by Delbert Trew
were priority during childhood
the many forgotten words, terms and traditions of the past, chores,
chore time and the orders of "better go do your chores before dark,"
stand out in my mind. Few below 50 years of age are familiar with
these age-old terms.
From the time we arose in the mornings, which was always long before
daylight, until we quit work that evening, our daily chores had priority.
No day work was started until the morning chores were finished. Whether
you had an easy day or were so tired you could drop, the evening chores
had to be done before going to the house.
The most important chore was tending to the milk cows. They don't
wait and must have relief or they will suffer. All other livestock
and poultry could wait an hour or so, but not the milk cows. During
hot days or during a blowing blizzard, the cows were milked and fed.
On our ranches, another chore almost as important as milking cows,
or so my dad thought anyway, the horses had to be "whistled-up" and
fed whether we were going to ride that day or not.
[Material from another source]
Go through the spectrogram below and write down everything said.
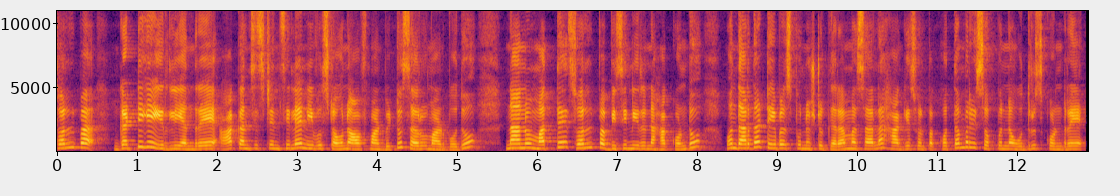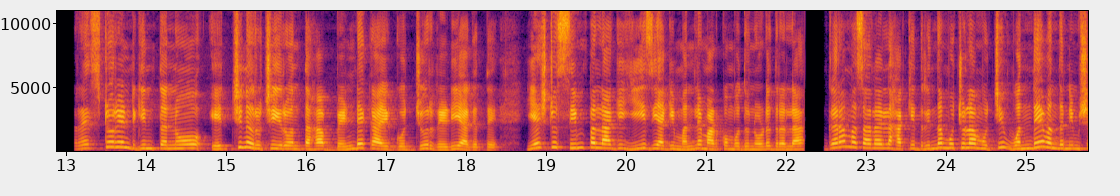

Checking the remuda
every morning for injury or whatever came high with my father.
My mother's chickens - or as us men called them "shickins" - were
relegated to second priority in the chore schedule. They had to be
shut up at night or the varmints would get them. At morning time,
they were left closed up until about 9 to be really safe and were
generally left in mother's charge. I was never afraid of the dark
because most nights I had to go outside and close the chicken house
Eggs were gathered once a day unless it was really cold. Then we gathered
them twice a day to keep them from freezing. Back at the house, the
eggs were sorted, cleaned and the better eggs placed into an egg crate
to take to the Ideal Grocery store in Perryton
the next Saturday.
Depending on the years and the pace of modern progress, other chores
included filling and cleaning kerosene lamps, carrying in coal or
firewood or filling the glass jug fueling the big kerosene heater
in the living room. The advent of REA electric current ended many
Certain times of the year decided some of our chores. At times we
turned eggs in the incubator, checked calving heifers around the clock
and broke ice in the livestock tanks. If pipes were frozen, we used
a blow-torch to thaw. If the wind didn't blow, we had to haul water
to livestock. If it was a fruit year, we spent a lot of time picking,
peeling and canning the bounty. The best I remember, we never had
a "slack time" any day.
The delegation of which chores were your responsibility depended on
your age and maturity. Added chores meant you were "growing up" and
could handle the new requirements. The problem with chores was they
were boring and sometimes smelled to high heaven. If I heard it once,
I heard it a thousand times: "You boys quit piddling around and go
do your chores."
© Delbert Trew
"It's All Trew"
February 27, 2006 column